Indexed on: 29 May '00Published on: 29 May '00Published in: Journal of the Association of Nurses in AIDS Care

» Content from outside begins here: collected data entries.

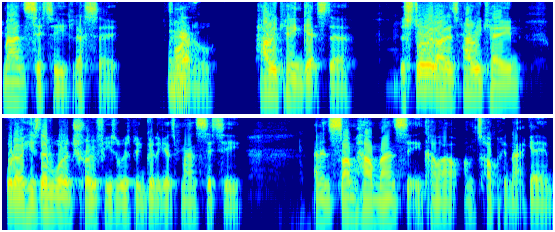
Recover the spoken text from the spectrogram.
Man City, let's say, Okay. final. Harry Kane gets there. The storyline is Harry Kane, although he's never won a trophy, he's always been good against Man City. And then somehow Man City come out on top in that game.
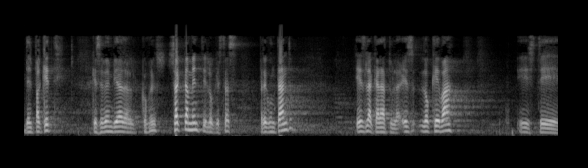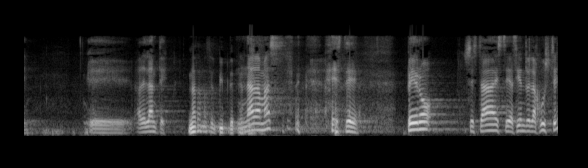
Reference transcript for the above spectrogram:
del paquete que se va a enviar al Congreso. Exactamente lo que estás preguntando es la carátula, es lo que va este, eh, adelante. Nada más el PIB de Nada más. este, pero se está este, haciendo el ajuste,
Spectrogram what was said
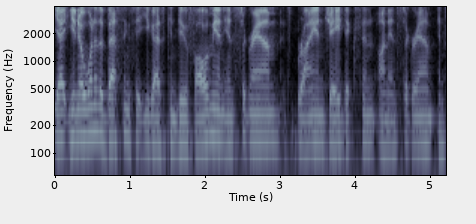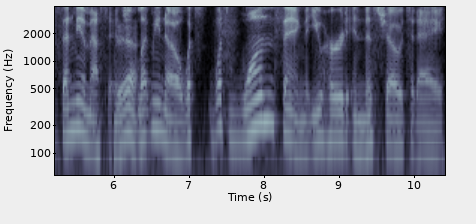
Yeah, you know, one of the best things that you guys can do, follow me on Instagram. It's Brian J. Dixon on Instagram and send me a message. Yeah. Let me know what's what's one thing that you heard in this show today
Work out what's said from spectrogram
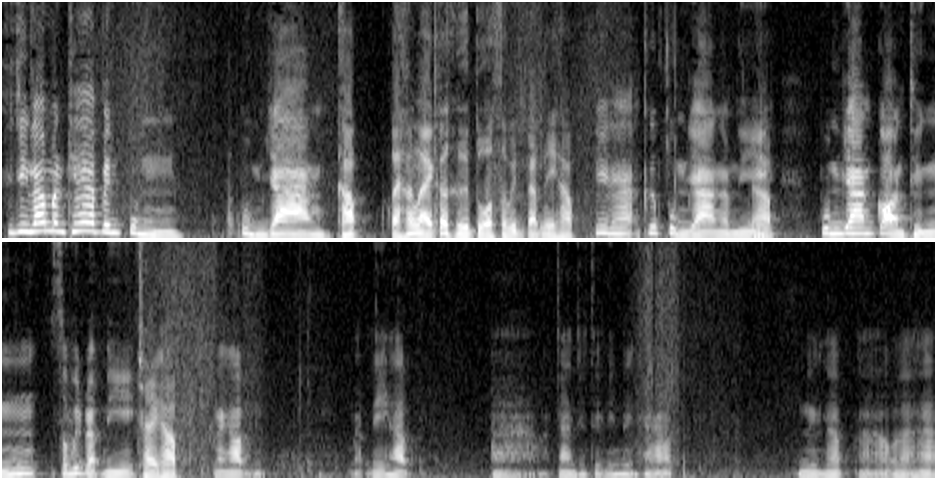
จริงๆแล้วมันแค่เป็นปุ่ม ปุ่มยางครับ แต่ข้างในก็คือตัวสวิตช์แบบนี้ครับ นี่นะฮะคือปุ่มยางแบบนี้ ครับ ปุ่มยางก่อนถึงสวิตช์แบบนี้ใช่ครับ นะครับ แบบนี้ครับอ่าอาจารย์จะถือนิดนึงครับนิดนึงครับเอาละฮะ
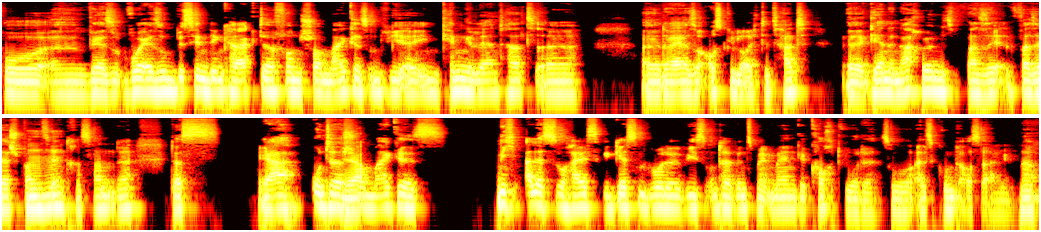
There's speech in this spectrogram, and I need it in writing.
wo, äh, wer so, wo er so ein bisschen den Charakter von Shawn Michaels und wie er ihn kennengelernt hat, äh, äh, da er so ausgeleuchtet hat, äh, gerne nachhören. Das war sehr, war sehr spannend, mhm. sehr interessant, ne? dass ja unter ja. Shawn Michaels nicht alles so heiß gegessen wurde, wie es unter Vince McMahon gekocht wurde, so als Grundaussage. Ne?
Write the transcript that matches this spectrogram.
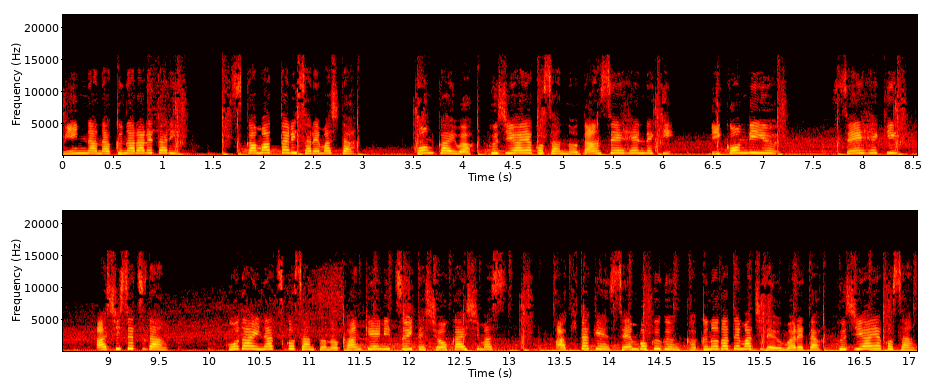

Nurses working in AIDS care experience high rates of occupational stress and therefore are vulnerable to emotional exhaustion and occupational burnout. This study surveyed 499 members of the Association of Nurses in AIDS Care regarding their work-related stress experiences and coping strategies for managing stress. Qualitative analyses identified a hierarchical structure of occupational stress, with two supraclusters representing workplace and patient care-related stress and eight specific subclusters of stressors: institutions, personnel, biohazards, death, informing patients, challenging patients, families, and treatment dilemmas. Analyses showed that nurses experiencing stress from their workplace were significantly more likely to use wishful thinking, planful problem solving, and avoidance as coping strategies, whereas stress originating from patient care was more likely to be dealt with using positive appraisal and acceptance. Interventions designed to assist nurses in managing occupational stress and to prevent occupational burnout must include the sources of work-related stress among nurses in AIDS care.